INSTRUCTIONS TO FOLLOW:
Every line below from the one with "Extract the speech" through the one with "I need to know" should be retyped exactly, both ends included; no other lines and no pictures.

RECORD SET:
##############################
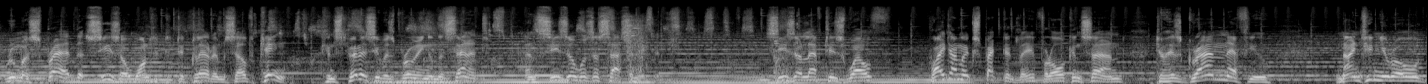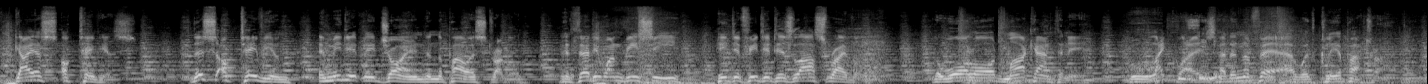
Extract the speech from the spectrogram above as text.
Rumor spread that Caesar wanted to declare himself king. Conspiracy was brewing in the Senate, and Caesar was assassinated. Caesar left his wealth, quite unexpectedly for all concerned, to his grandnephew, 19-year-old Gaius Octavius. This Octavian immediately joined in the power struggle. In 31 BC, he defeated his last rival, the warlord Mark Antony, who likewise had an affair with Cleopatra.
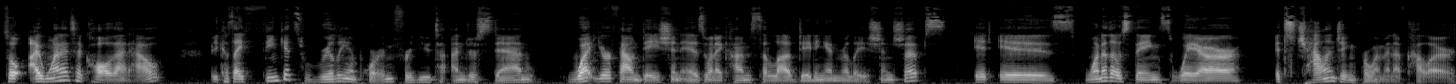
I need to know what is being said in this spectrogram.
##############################
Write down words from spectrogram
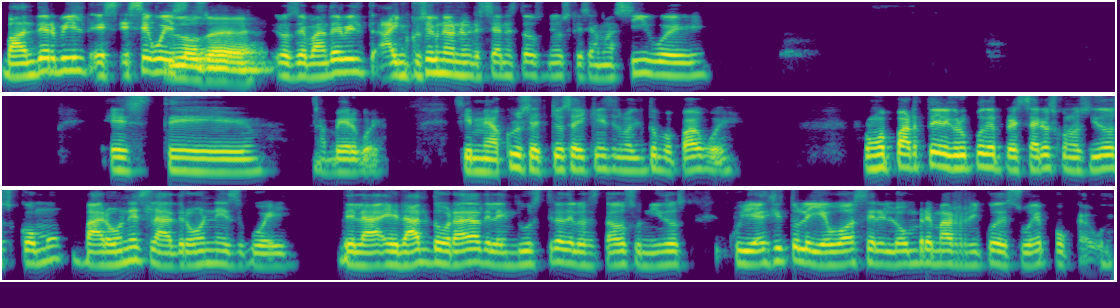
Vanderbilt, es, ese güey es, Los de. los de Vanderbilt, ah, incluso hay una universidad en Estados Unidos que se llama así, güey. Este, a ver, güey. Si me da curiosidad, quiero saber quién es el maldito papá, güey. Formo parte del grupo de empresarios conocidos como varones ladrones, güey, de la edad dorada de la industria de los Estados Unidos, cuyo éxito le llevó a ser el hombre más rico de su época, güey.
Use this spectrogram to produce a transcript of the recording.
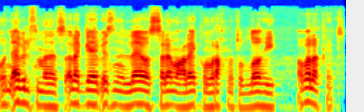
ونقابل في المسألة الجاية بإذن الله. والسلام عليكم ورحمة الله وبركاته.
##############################
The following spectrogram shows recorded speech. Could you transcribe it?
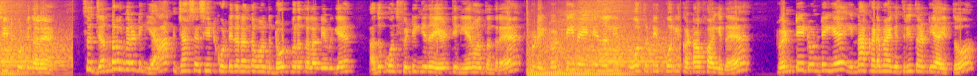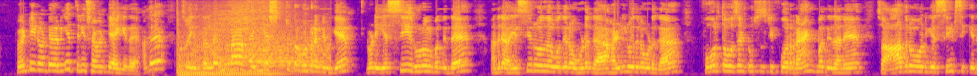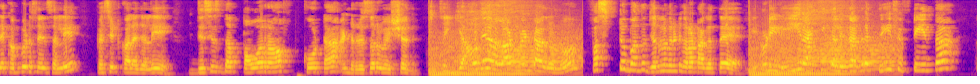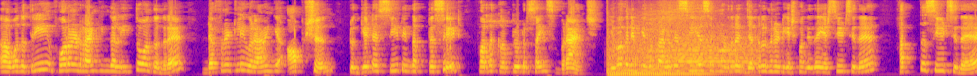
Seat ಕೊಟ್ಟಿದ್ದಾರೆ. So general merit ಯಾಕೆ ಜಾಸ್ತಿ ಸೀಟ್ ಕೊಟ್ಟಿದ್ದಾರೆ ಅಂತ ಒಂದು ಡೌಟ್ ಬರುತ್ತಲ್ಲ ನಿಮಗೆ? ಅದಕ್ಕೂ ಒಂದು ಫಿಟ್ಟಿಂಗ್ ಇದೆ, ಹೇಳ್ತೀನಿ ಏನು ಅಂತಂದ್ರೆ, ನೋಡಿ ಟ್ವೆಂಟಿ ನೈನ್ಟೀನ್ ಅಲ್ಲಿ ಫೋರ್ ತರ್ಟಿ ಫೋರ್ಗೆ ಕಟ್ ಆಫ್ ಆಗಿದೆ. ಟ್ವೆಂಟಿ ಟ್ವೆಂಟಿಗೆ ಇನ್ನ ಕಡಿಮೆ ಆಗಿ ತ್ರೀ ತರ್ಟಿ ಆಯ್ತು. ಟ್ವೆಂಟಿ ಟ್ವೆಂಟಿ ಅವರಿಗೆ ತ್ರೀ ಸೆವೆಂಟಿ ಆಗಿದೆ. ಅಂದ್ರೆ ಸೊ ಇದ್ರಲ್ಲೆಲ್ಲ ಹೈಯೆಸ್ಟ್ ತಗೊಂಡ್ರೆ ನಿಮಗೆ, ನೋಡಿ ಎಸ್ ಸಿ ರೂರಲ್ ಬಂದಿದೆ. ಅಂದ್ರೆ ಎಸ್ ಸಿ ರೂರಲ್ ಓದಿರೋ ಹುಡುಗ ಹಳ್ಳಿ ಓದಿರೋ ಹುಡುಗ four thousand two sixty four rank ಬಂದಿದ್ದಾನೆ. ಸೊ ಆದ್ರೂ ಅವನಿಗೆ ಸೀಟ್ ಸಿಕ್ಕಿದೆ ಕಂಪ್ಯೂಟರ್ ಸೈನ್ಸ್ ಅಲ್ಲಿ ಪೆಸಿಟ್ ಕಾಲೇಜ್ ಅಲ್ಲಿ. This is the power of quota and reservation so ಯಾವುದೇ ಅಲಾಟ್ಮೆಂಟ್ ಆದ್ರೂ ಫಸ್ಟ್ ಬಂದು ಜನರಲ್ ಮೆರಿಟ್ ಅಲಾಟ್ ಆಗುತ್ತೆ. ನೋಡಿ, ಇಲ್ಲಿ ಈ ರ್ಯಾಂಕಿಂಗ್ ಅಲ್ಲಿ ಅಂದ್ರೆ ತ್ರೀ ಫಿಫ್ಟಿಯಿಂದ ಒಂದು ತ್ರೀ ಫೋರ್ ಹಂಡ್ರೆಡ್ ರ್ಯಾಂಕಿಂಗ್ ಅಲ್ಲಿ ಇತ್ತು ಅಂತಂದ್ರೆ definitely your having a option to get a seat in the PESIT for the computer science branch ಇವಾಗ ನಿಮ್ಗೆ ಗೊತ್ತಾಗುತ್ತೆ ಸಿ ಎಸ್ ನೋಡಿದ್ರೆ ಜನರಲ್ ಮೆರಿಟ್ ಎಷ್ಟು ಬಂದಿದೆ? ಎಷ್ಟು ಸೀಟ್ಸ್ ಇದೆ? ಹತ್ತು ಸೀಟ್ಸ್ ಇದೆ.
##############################
EXERCISE RESPONSE:
Extract the speech from the spectrogram above as text.
Rumor spread that Caesar wanted to declare himself king. Conspiracy was brewing in the Senate, and Caesar was assassinated. Caesar left his wealth, quite unexpectedly for all concerned, to his grandnephew, 19-year-old Gaius Octavius. This Octavian immediately joined in the power struggle. In 31 BC, he defeated his last rival, the warlord Mark Antony, who likewise had an affair with Cleopatra.
I need to know what is being said in this spectrogram.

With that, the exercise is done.